The final thing I want to talk about is the atmosphere of the book. There is such a melancholic undertone to this book that this is an interesting read, even without considering the story. It is done in a very subtle way though, and it took me a while to notice the effect the book had on me. This shows Achebe’s skills to tell a story, and to make the reader ponder its meaning afterwards. The subject matter helped to create the melancholic atmosphere and also the fact that you know from the start it is not going to end well. The tone of the book also helps to drive home the message of the book that the clash of old and new ways is not a happy one, in any place or culture. It always comes with losing grip on familiar ways of doing things and saying goodbye to the world you knew and maybe even to old friends and family. That is maybe also why Obi, his father and the other characters in the book struggle with the question which values to embrace. There is no strict division between people who have embraced the new ways and those who adhere to the old. Obi’s father struggles to let go of traditional beliefs despite being a devoted Christian and Obi clings to a woman he cannot have.

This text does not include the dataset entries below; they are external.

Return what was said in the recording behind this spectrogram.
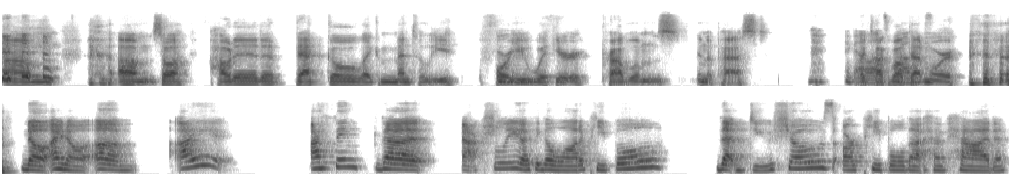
Um, um, so how did that go like mentally for mm-hmm. you with your problems in the past? like talk about that more. no, I know. Um, I I think that actually I think a lot of people that do shows are people that have had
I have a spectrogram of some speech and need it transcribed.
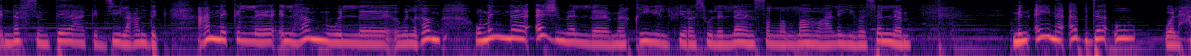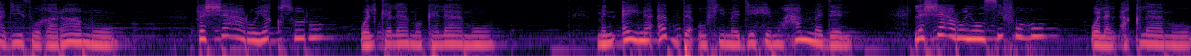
النفس متاعك تزيل عندك عنك الهم والغم. ومن أجمل ما قيل في رسول الله صلى الله عليه وسلم من أين أبدأ والحديث غرام؟ فالشعر يقصر والكلام كلام. من أين أبدأ في مديح محمد؟ لا الشعر ينصفه ولا الأقلام.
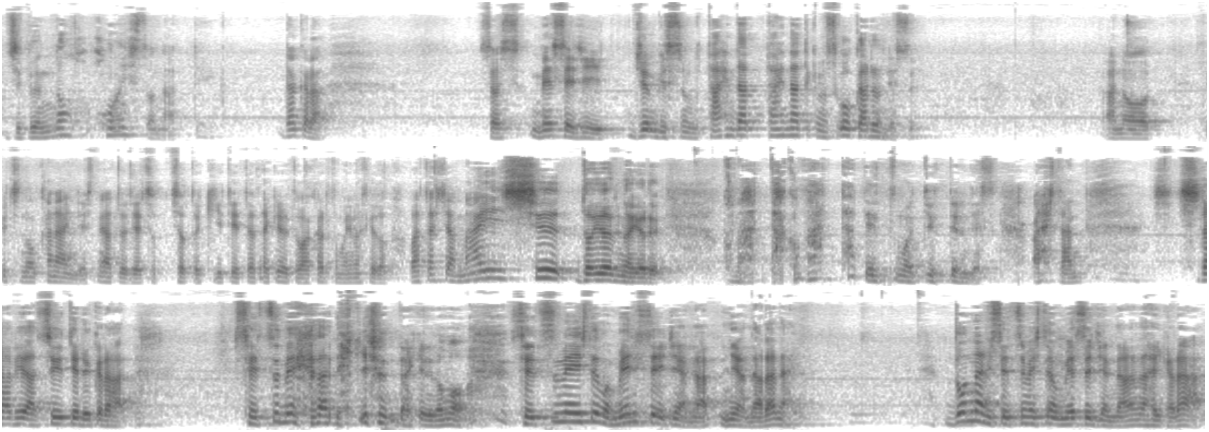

Achebe manages to tell a story about the clash and also evokes feelings that can come with an experience like that. In that way, he managed to create a book everybody can connect with who has had similar experiences.
Many people praise Achebe’s series because it shows the African perspective on colonialism and Western influence, especially because most other books on that subject are written by Western authors. However, the book is also critiqued because its portrayal of colonialism is not done very well and limited. I cannot tell you if there is truth in that because I haven’t done the research, but I do wonder if showing the perspective of a whole continent on a big part of history is a bit too much to ask of one book or series. What this book does well is showing the perspective of one Nigerian man and how he tries to navigate between traditional values and new influences. That in itself is an important story to tell and what makes this book worth reading. Focusing on the central theme of this book shows that many people all over the world share the same kind of experiences but in different settings. The clash between traditional and new values is something we can all recognize in our own lives. Everybody has felt in their own way lost like Obi and forced into decisions they don’t want to make. Let’s hope we don’t all end up like Obi but find our own place somewhere between the old and the new.
Have strength growing up award for showing us that it is not easy to keep to your own values in a changing world.
Chinua Achebe, No longer at ease (London, 1960)
Bella G. Bear